bpbkar sends the data from the client to a tcp socket on the media server. A child bptm process sends it from here to the shared memory. A separate bptm process then reads it from shared memory and sends it to the OS, which then sends it to storage (I could resist mentioning it - NBU does NOT write to storage, the OS does, which is why I've mentioned bptm sends the data to the OS). For the record, NBU does read data from storage either, guess what, yep - it's that pesky OS again ...
2. Local client (eg media server backing itself up) (Only bptm parent process)
Here bpbkar sends the data direct to the shared memory. There is no need to goto a tcp socket first as we're not going over the network, so this is more efficient. Then, like before, bptm reads it from shared memory.
If you look in the manuals, you will see we don't talk about process names (bpbkar etc), we talk about a data 'provider' and 'data consumer'. In (1), bptm is the provider and consumer, in (2) bpbkar is the provider and bptm the consumer (so which process 'provides the data to shared memory and which process 'consumes' the data from shared memory.
There is a 3rd possibility.
3. Local client (eg media server backing itself up) but with NOshm touch file.
There is a belief that the NOshm means shared memory is not used, which is understandable, given the name of the touchfile. Unfortunately, that is not true.
What NOshm does, is make a local client behave like a remote client. It means in other words, that you will get another bptm process. So like a remote client, bpbkar sends the data to a tcp socket (even though we're not going over a network) and a child bptm process is used to send it to the shared memory- it is usually used for troubleshooting.
There are a few other misconceptions about shared memory, or buffers as we generally call it. The size and number of buffers affects performance.
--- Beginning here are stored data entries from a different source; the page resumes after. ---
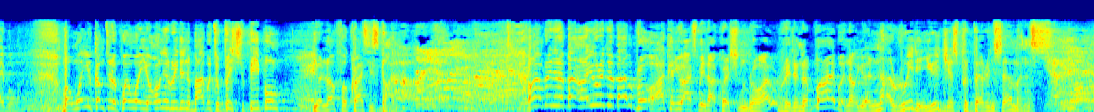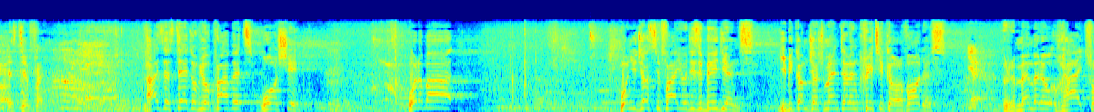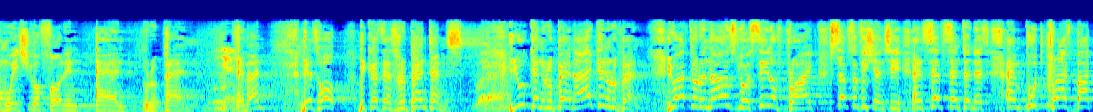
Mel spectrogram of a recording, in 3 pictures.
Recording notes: at the European Missions Conference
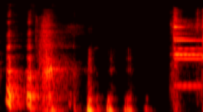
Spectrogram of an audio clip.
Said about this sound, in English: Well, as the landlord rings the bell for final drinks,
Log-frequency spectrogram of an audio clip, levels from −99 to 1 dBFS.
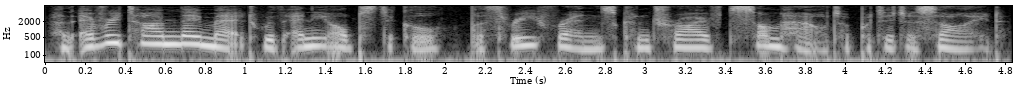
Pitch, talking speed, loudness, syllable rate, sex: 215 Hz, 210 wpm, -20 LUFS, 6.2 syllables/s, female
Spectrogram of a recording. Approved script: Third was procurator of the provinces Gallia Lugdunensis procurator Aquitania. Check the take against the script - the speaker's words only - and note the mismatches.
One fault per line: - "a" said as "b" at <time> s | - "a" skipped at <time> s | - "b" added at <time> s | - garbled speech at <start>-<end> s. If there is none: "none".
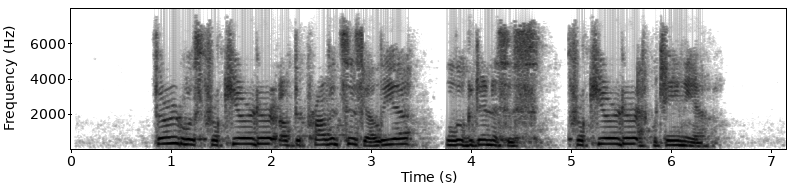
none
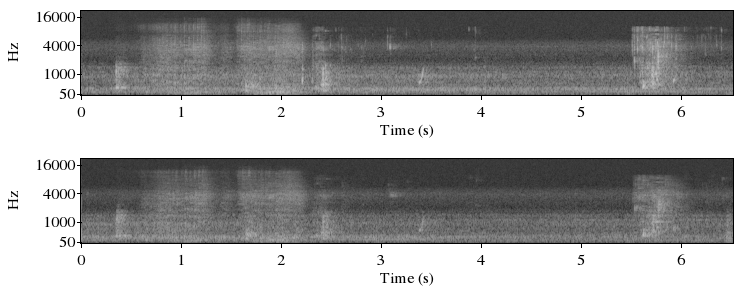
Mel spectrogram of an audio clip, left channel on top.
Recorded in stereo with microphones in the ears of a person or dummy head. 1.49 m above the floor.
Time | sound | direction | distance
0.3 | footsteps | 65° left (ahead or behind) | 4 m
2.3 | a splash | 85° left | 1.3 m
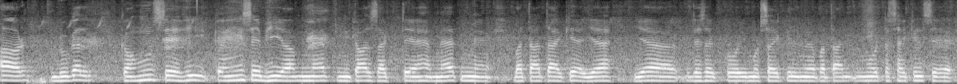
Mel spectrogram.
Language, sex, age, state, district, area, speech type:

Generally for LTO drives, a size of 262144 is good (= 256k) and a number of 256 buffers.
Increasing these generally is a waste of memory (you need more memory remember, if these increase) as if it's running at max performance (that is the data is filling the buckets about the same rate as it is leaving the buckets) then having more, or bigger buckets isn't going to help, as either the storage can't write any quicker than it is, or the client (bpbkar) can't send the data any quicker (usually a network limitation, less usually, a disk read speed limitation).
The amount of shared memory required can be calculated:
Total memory = (size data buffer x number data buffer) x mpx_value x number_drives - so we use a chunk of memory for each data stream sent to each tape drive, it soon adds up if you start using mpx.
In fact, this equation is not quite correct (it's close enough, and is what is in the manuals), but for the full story ...
NBU rounds up the number of streams to the nearest factor of 4..
It's easier to show by example:
From my bptm log, we see I have x12 data buffers, each with a size of 131072 ...
08:55:45.665  <2> io_init: using 131072 data buffer size
08:55:45.665  <2> io_init: CINDEX 0, sched Kbytes for monitoring = 60000
08:55:45.665  <2> io_init: using 12 data buffers
... therefore, each tape drive, or each stream to a tape drive will require 131072 x 12 = 1572864
Now this example is actually from a MPX backup with 2 streams (mpx = 2), so you might think that the amount of shared memory will be 1572864 x2 = 3145728
Now, here is the catch ...
Looking down my bptm log I find these lines ...
08:55:45.748  <2> mpx_setup_shm: buf control for CINDEX 0 is ffffffff79a00000
08:55:45.748  <2> mpx_setup_shm: shared memory address for group 0 is ffffffff76800000, size is 6291456, shmid is 117440636
08:55:45.748  <2> mpx_setup_shm: shared memory address for CINDEX 0 is ffffffff76800000, group 0, num_active 1
So we see the amount of memory is 6291456
Now, 6291456/ 1572864 = 4
So, what has happened, is even though I have one tape drive, and 2 streams the amount of memory NBU will allocate is the amount of memory required by x4 streams - NBU has 'rounded it up' . In fact, it will round up to the nearest factor of 4, so it you have 5 streams, it will allocated the same amount of memory as if it was 8 streams. NBU has always worked this way and it is done for efficiency reasons.